END OF WATCH Movie Review
“Found footage”, “P.O.V.”, “self-filmed”, “ghost cam” (whatever you want to call them) movies can be an interesting and original way of making a film. Spawned by The Blair Witch Project, they allow for a more realistic, gritty and immersive approach to filmmaking. If the story gives itself over to this technique it can produce some wonderful films that could not be made in any other way; Blair Witch, Clover field and Rec. spring to mind. However, 15 years on from Blair Witch this once original style feels over used and worn out.
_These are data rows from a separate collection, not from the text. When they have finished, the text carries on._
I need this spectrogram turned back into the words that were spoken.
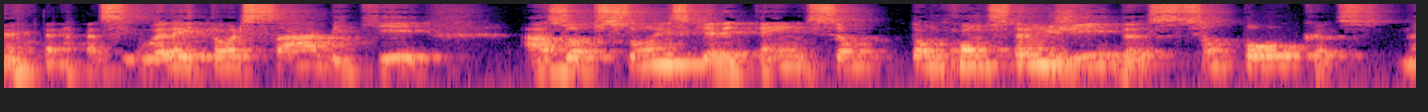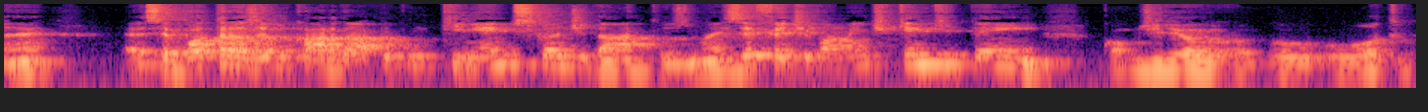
assim, o eleitor sabe que as opções que ele tem são tão constrangidas, são poucas, né? É, você pode trazer um cardápio com 500 candidatos, mas efetivamente quem que tem, como diria o, o, o outro,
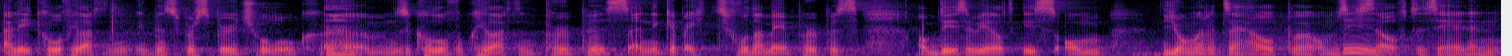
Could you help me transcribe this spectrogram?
Allee, ik geloof heel hard in, ik ben super spiritual ook. Ehm, dus ik geloof ook heel hard in purpose. En ik heb echt het gevoel dat mijn purpose op deze wereld is om jongeren te helpen om zichzelf te zijn en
We have had films from almost every genre use the technique and in 2012 it has now become a relatively ubiquitous way of making movies. Using the technique instantly puts the film on shaky ground (pun intended). It is more restrictive than freeing, requires explanation and reason for every scene and shot. It is for these reasons that in the past few years there have been more bad “shaky cam” films than good. The good can only be filmed in this way and could not be made as straight films. The bad use the technique as a marketing tool or as a way to differentiate the film from others in their genre.
End Of Watch, the new film from David Ayer (Training Day, Harsh Times, Street Kings) uses the technique and falls into the latter category. Jake Gyllenhaal and Michael Peña are two regular LA street cops. Gyllenhaal is (loose, slightly implausible explanation coming up…) filming his day to day life for a film class he attends (though we never see or hear about this after the explanation is given).
This works well as we see the brotherly connection between Gyllenhaal and Peña and the banter between the cops; some of the duo’s scenes are reminiscent of John Travolta and Samuel L. Jackson (Vince and Jules) in Pulp Fiction though without QT’s trademark wit. Most of the film revolves around Gyllenhaal and Peña and they are entertaining and fun to watch. The tone and realism takes a downward turn when these characters are not on screen. The scenes in which Gyllenhaal is not on patrol with his partner and therefore not self-filming are shot in a similarly shaky, documentary style. This is what’s known as “ghost cam”; it’s made to look like amateur footage but no character is actually filming it and it is never made reference to. It seems to me that if Ayer wanted to make a film this way he should have either stuck to self-filmed footage taken by Gyllenhaal’s character or had the whole film shot in “ghost cam”, documentary style with no reference to who is filming. To mix these styles is jarring and confusing for the audience and actually does the opposite of what’s intended; it takes the viewer out of the action.
The “bad guys” of the piece, a Mexican drug and human trafficking cartel, get minimal screen time, are poorly written and rely mostly on stock characters and stereotypes. This is a shame as the illegal doings of this gang that Gyllenhaal and Peña stumble across are shocking and intriguing and when they first discover these activities it seems like this would make up the main crux and plot of the film. It doesn’t. The reasons and motivations behind the discoveries is never dealt with or explained. Detective work or attempts to catch the perpetrators are never shown or even hinted at. There’s a point where Gyllenhaal asks a senior cop for information but beyond that it’s forgotten. Anna Kendrick and Natalie Martinez as the pair’s love interest and wife respectively are similarly underwritten and seem to be cynically included just to drum up sympathy, heartache and talking points for our leads.
While it’s entertaining it’s certainly not one of the best cop films I’ve seen and ends up being pretty forgettable. Unless you’re an avid fan of cop dramas or Jake Gyllenhaal, End Of Watch is probably a don’t bother to watch.